━━ EXERCISE INPUTS ━━

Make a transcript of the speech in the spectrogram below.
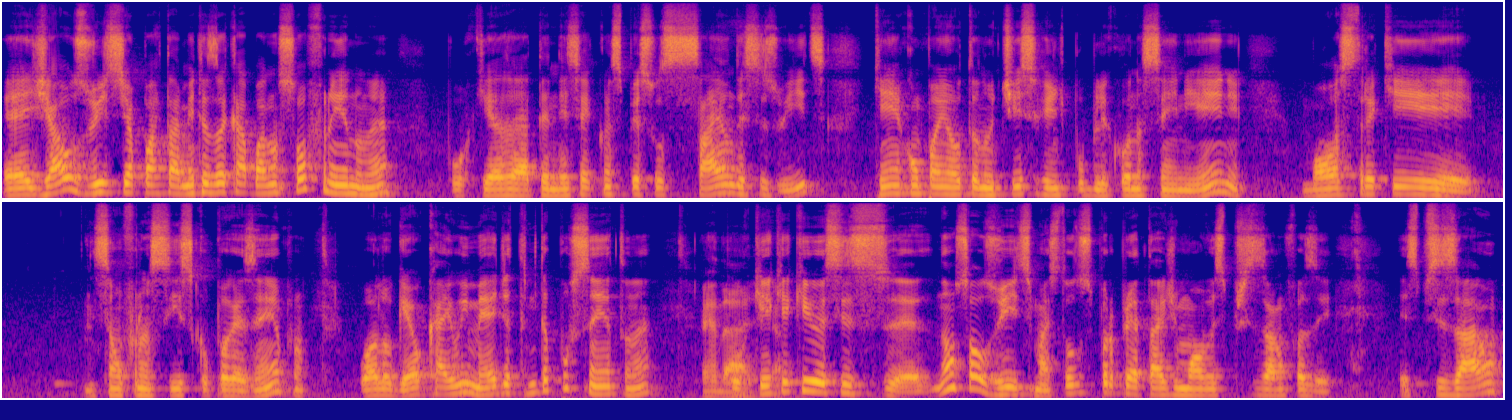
É, já os REITs de apartamentos acabaram sofrendo, né? Porque a, a, tendência é que as pessoas saiam desses REITs. Quem acompanhou outra notícia que a gente publicou na CNN, mostra que em São Francisco, por exemplo, o aluguel caiu em média 30%, né? Verdade. Por que, que, que esses, eh, não só os REITs, mas todos os proprietários de imóveis precisaram fazer? Eles precisaram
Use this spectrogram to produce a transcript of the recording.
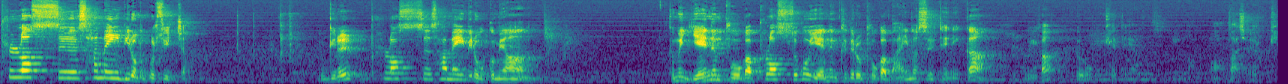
플러스 3ab로 묶을 수 있죠. 여기를 플러스 3ab로 묶으면 그러면 얘는 부호가 플러스고 얘는 그대로 부호가 마이너스일 테니까 여기가 이렇게 돼요. 어, 맞아 이렇게.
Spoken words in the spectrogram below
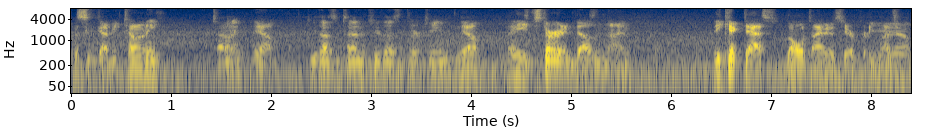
This has got to be Tony. Tony. Yeah, 2010 to 2013. yeah. And he started in 2009. He kicked ass the whole time he was here, pretty much. Yep.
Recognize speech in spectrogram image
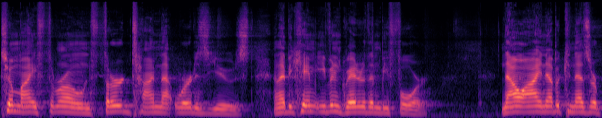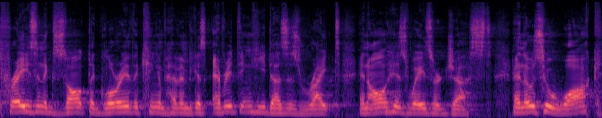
to my throne. Third time that word is used. And I became even greater than before. Now I, Nebuchadnezzar, praise and exalt the glory of the King of heaven because everything he does is right and all his ways are just. And those who walk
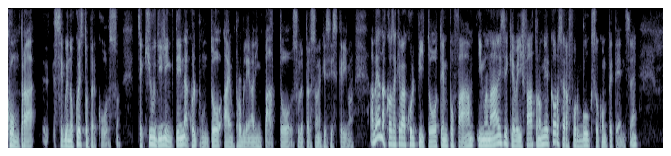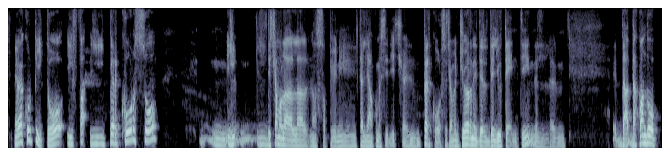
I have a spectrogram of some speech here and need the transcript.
compra seguendo questo percorso. Se chiudi LinkedIn, a quel punto hai un problema di impatto sulle persone che si iscrivono. A me è una cosa che aveva colpito tempo fa, in un'analisi che avevi fatto, non mi ricordo se era for books o competenze, mi aveva colpito il, fa- il percorso mm, il, il, diciamo la, la, non so più in italiano come si dice, il percorso, diciamo il journey del, degli utenti, del, da, da, quando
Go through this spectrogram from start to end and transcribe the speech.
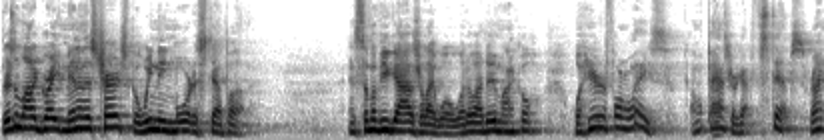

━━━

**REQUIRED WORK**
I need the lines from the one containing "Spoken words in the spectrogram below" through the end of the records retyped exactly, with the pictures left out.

**SOLUTION**
Spoken words in the spectrogram below
This has got to be Tony. Tony. Yeah, 2010 to 2013. yeah. And he started in 2009. He kicked ass the whole time he was here, pretty much. Yep.
Recognize speech in spectrogram image
to my throne. Third time that word is used. And I became even greater than before. Now I, Nebuchadnezzar, praise and exalt the glory of the King of heaven because everything he does is right and all his ways are just. And those who walk
I have a spectrogram of some speech here and need the transcript.
compra seguendo questo percorso. Se chiudi LinkedIn, a quel punto hai un problema di impatto sulle persone che si iscrivono. A me è una cosa che aveva colpito tempo fa, in un'analisi che avevi fatto, non mi ricordo se era for books o competenze, mi aveva colpito il, fa- il percorso mm, il, il, diciamo la, la, non so più in italiano come si dice, il percorso, diciamo il journey del, degli utenti, del, da, da, quando
Go through this spectrogram from start to end and transcribe the speech.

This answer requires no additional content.